Milpitas Wash

Milpitas Wash

Milpitas Wash Proposed Wilderness

(Click here to download a Fact Sheet on the Milpitas Wash Proposed Wilderness and click here for a map)

The California Desert Conservation and Recreation Act would designate as wilderness 17,250 acres in the Milpitas Wash near the southern end of Mule Mountains.

The Milpitas Wash proposed wilderness contains desert mountain foothills and wash and floodplain habitats.

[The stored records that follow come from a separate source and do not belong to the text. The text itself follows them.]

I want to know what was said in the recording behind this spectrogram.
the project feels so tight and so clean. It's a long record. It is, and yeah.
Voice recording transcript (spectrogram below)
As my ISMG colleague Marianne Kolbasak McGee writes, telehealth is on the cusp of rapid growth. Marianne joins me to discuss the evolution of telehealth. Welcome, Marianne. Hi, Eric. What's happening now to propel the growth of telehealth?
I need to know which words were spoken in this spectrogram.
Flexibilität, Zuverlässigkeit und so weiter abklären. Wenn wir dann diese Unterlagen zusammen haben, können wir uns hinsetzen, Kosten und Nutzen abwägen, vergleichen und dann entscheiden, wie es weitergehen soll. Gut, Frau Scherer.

The Milpitas Wash region supports the largest Sonoran Desert woodland in North America. There is an abundance of old-growth trees – with most standing over 15 feet – that gives the area a lushness rarely found in the desert. Trees include mesquites, creosote, acacias, palo verdes, ironwoods and desert willows. Native Americans used creosote bush as a sunscreen and potent antioxidant for the treatment of blood poisoning and hepatic diseases.

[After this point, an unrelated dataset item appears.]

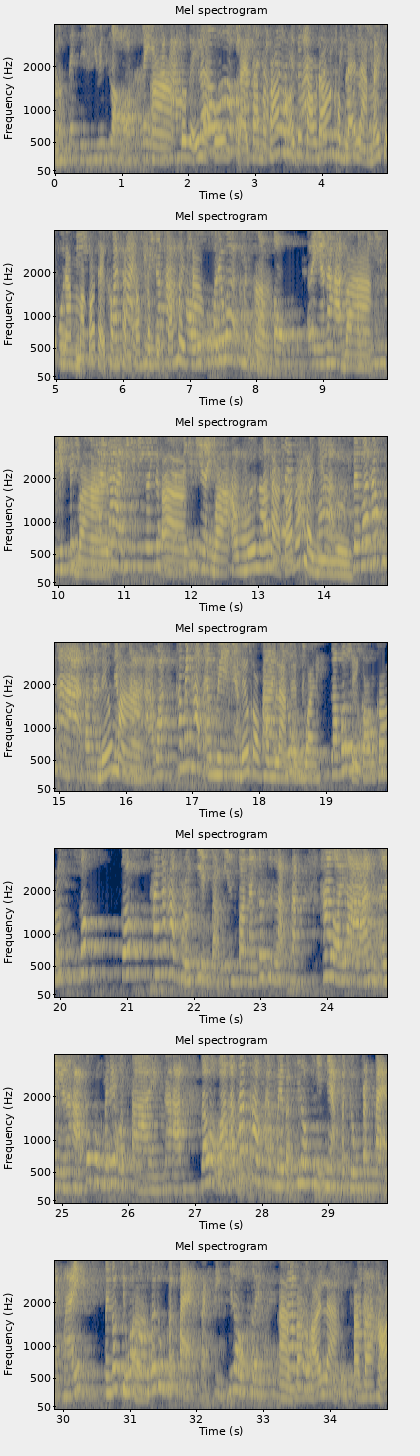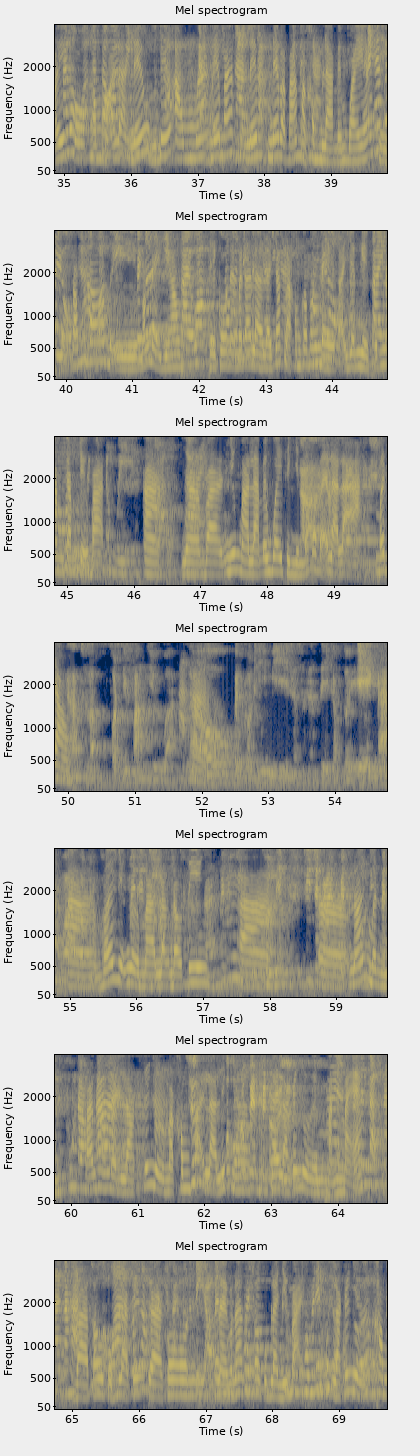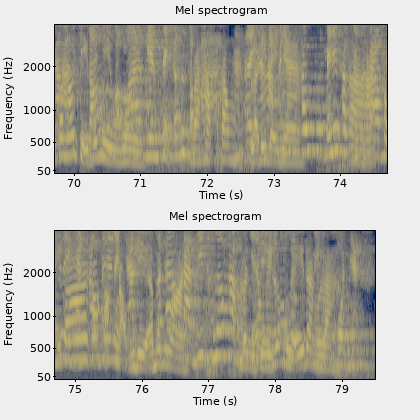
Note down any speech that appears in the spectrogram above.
à, tôi nghĩ là ô ừ, tại sao mà có hỏi cái câu đó không lẽ là mấy chục năm mà có thể không thành công trong cuộc sống hay sao à, ขาเรียกว่าเหมือนสอบตกอะไรอย่างเงี้ยนะคะสอบตกในชีวิตไม่ได้มีรายได้ไม่ได้มีเงินเกษียณ à, ไม่ได้มีอะไรอย่างเงี้ย và ông mới nói là có rất là nhiều người เป็นว่าถ้าคุณอาตอนนั้น nếu เรียก mà คุณอานะคะว่าถ้าไม่ทำแอมเวย์เนี่ย nếu con không làm em quay เราก็รู้สึ thì กว่า con có ก็ก็ท่านก็ทำธุรกิจแบบมีตอนนั้นก็คือหลักสัก 500 ล้านอะไรอย่างเงี้ยนะคะ ก็คงไม่ได้อดตายนะคะ แล้วบอกว่าแล้วถ้าทำแอมเวย์แบบที่เราคิดเนี่ยมันดูแปลกๆไหมมันก็คิดว่าเออมันก็ดูแปลกๆจากสิ่งที่เราเคย À, ภาพ và ที่เรา hỏi เคย là เห็น à, นะคะ và hỏi ท่านบ cô กว่า ông แปล hỏi ว่า là เป็น nếu ผู้ nếu จัด ông กา á, ร nếu บริ bác หาร nếu จัด nếu bà bá mà không làm em quay á thì cuộc sống có bị vấn đề gì không thì cô này mới trả lời là chắc là không có vấn đề tại doanh nghiệp cũng 500 triệu bạc à à, và nhưng mà làm em quay thì nhìn nó có vẻ lạ lạ mới đầu นะครับสำหรับคนที่ฟังอยู่อ่ะ ค่ะ แล้วเป็นคนที่มีทัศนค à, với những người mà lần đầu tiên à, à, nói mình bản thân mình là cái người mà không phải là leader hay là cái người mạnh mẽ. và tôi cũng là cái à, cô này của nó tôi cũng là như vậy. là cái người không có nói chuyện với nhiều người. và học xong là đi về nhà. à, không có có hoạt động gì ở bên ngoài. mình chỉ nghĩ rằng là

The Milpitas Wash provides critical habitat for the desert tortoise, mountain lion, long-eared owl, leaf nose bat, Merriam and desert kangaroo rat, long tail and little pocket mice, Bullock’s and hooded orioles, towhees, white-crowned sparrow, Brewer’s sparrow, warbler, black-headed grosbeak, diamondback rattler and the endangered gila woodpecker.